Review: “The Case of the Blue Man” by G. W. Thomas
Another enjoyable installment in Thomas’ Athenodorian series.
The year is 1953.
Baron von Klarnstein visits England and the estate of the late scholar Roland Carruthers. Dead dogs, drained of blood, have shown up after Carruthers’ death. Strange claws have been found. Local tongues say the Blue Man, a local vampire, is back. Carruthers’ great-nephew, inheritor of the estate, is understandably nervous.
The Baron’s powers of deduction are as keen as always. This time he has the help of his granddaughter, Boadicea, every bit as interested in weapons as her mother. (Readers of the earlier The Case of the Phantom Legion will be understandably curious as to how Boadicea came to be.)
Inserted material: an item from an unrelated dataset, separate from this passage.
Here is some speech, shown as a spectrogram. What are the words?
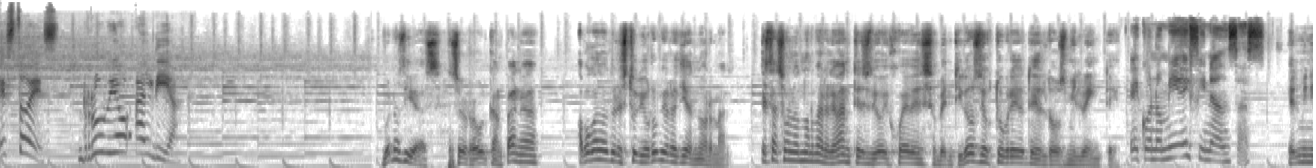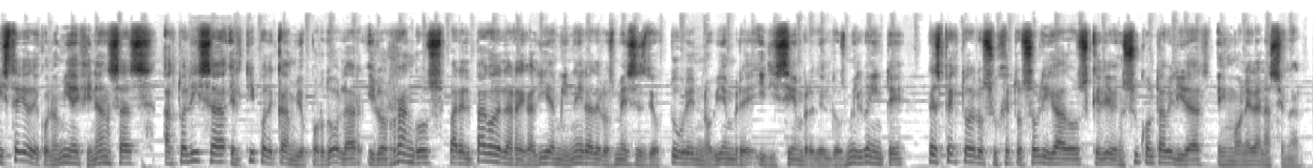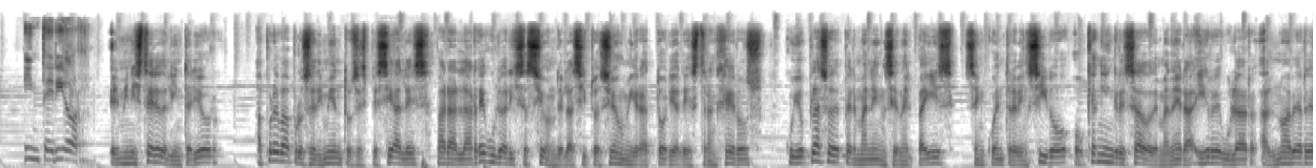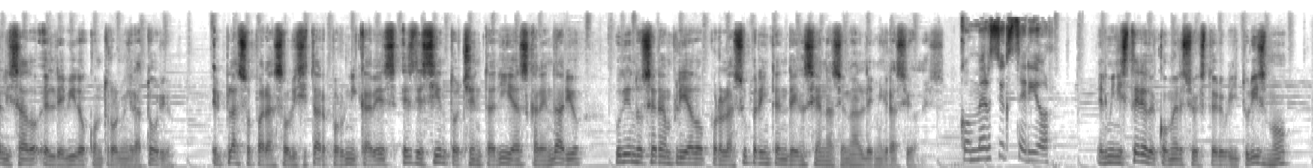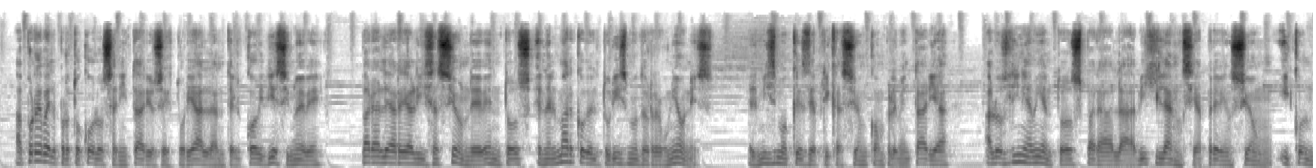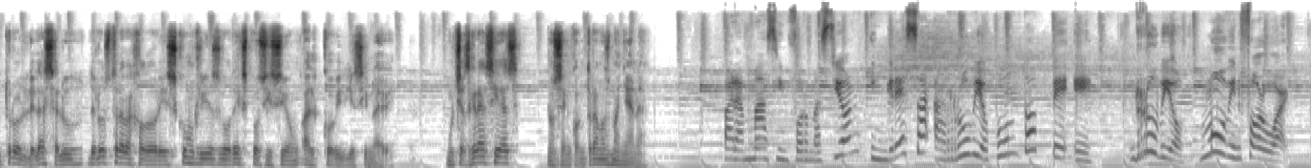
Esto es Rubio al Día. Buenos días, soy Raúl Campana, abogado del estudio Rubio Guía Norman. Estas son las normas relevantes de hoy jueves 22 de octubre del 2020. Economía y finanzas. El Ministerio de Economía y Finanzas actualiza el tipo de cambio por dólar y los rangos para el pago de la regalía minera de los meses de octubre, noviembre y diciembre del 2020 respecto de los sujetos obligados que lleven su contabilidad en moneda nacional. Interior. El Ministerio del Interior aprueba procedimientos especiales para la regularización de la situación migratoria de extranjeros cuyo plazo de permanencia en el país se encuentra vencido o que han ingresado de manera irregular al no haber realizado el debido control migratorio. El plazo para solicitar por única vez es de 180 días calendario, pudiendo ser ampliado por la Superintendencia Nacional de Migraciones. Comercio exterior. El Ministerio de Comercio Exterior y Turismo aprueba el protocolo sanitario sectorial ante el COVID-19 para la realización de eventos en el marco del turismo de reuniones, el mismo que es de aplicación complementaria a los lineamientos para la vigilancia, prevención y control de la salud de los trabajadores con riesgo de exposición al COVID-19. Muchas gracias, nos encontramos mañana. Para más información ingresa a rubio.pe. Rubio, moving forward.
Not quite as enjoyable, because of its short length, as the earlier story, this was still an entertaining installment in a series I hope Thomas will continue.